Economies are inherently cyclical in nature. Given that, ACT Research says, the prosperity of 2019 will likely contribute to a “tougher” 2020 for the medium- and heavy-duty truck markets in North America.
According to the transportation research firm’s latest State of the Industry North American Classes 5-8 Report, although a recession is unlikely next year, uncertainty regarding the economy in the latter half of 2019 will detrimentally affect medium- and heavy-duty truck markets next year.
“After peak build and sales in 2019, significant declines are ahead in 2020, as sales and build will follow trends in net orders and backlog volumes lower in their respective markets,” said Kenny Vieth, ACT Research’s President and Senior Analyst. He explained, “Recent articles point to a growing belief that a recession is likely to be averted in 2020, so the economic ‘days’ are likely to become brighter as we move through 2020. Unfortunately for the industry, the expected rebound will not come soon enough, or be robust enough, to take a sharp equipment downturn off the table.”
ACT’s State of the Industry: NA Classes 5-8 report provides a monthly look at the current production, sales, and general state of the on-road heavy and medium duty commercial vehicle markets in North America. It differentiates market indicators by Class 5, Classes 6-7 chassis and Class 8 trucks and tractors, detailing measures such as backlog, build, inventory, new orders, cancellations, net orders, and retail sales. Additionally, Class 5 and Classes 6-7 are segmented by trucks, buses, RVs, and step van configurations, while Class 8 is segmented by trucks and tractors with and without sleeper cabs. This report includes a six-month industry build plan, backlog timing analysis, historical data from 1996 to the present in spreadsheet format, and a ready-to-use graph package. A first-look at preliminary net orders is also published in conjunction with this report.
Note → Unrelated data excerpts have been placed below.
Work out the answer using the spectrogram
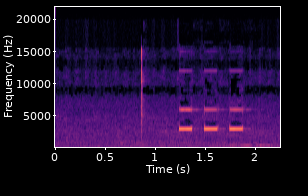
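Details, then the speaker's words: Leak block water leak sensor (bio Quantum/bio Renew system) gives three short clear high beeps over a low hum after its alarm is turned off and back on: normal power-on signal, working with no issue. "all right so that tells me that this thing is working and uh no issue"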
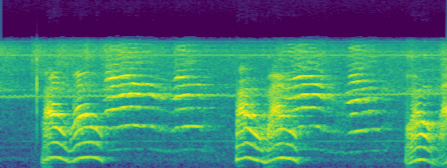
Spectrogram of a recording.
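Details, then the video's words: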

Looking specifically at the North American Class 8 market, Vieth said, “After October’s modest order strength, November data quelled thoughts of a better-than-expected order season, with November’s booking down about 4,400 units from the previous month.”
Regarding the medium duty markets, Vieth noted that, Weakness has spread in medium duty demand. The drivers of lower build rates are weak orders, falling backlogs, and elevated inventories. That weakness in turn is driven by the above-trend buying of the past 18 months, leading to slowing demand for trucks and RVs.”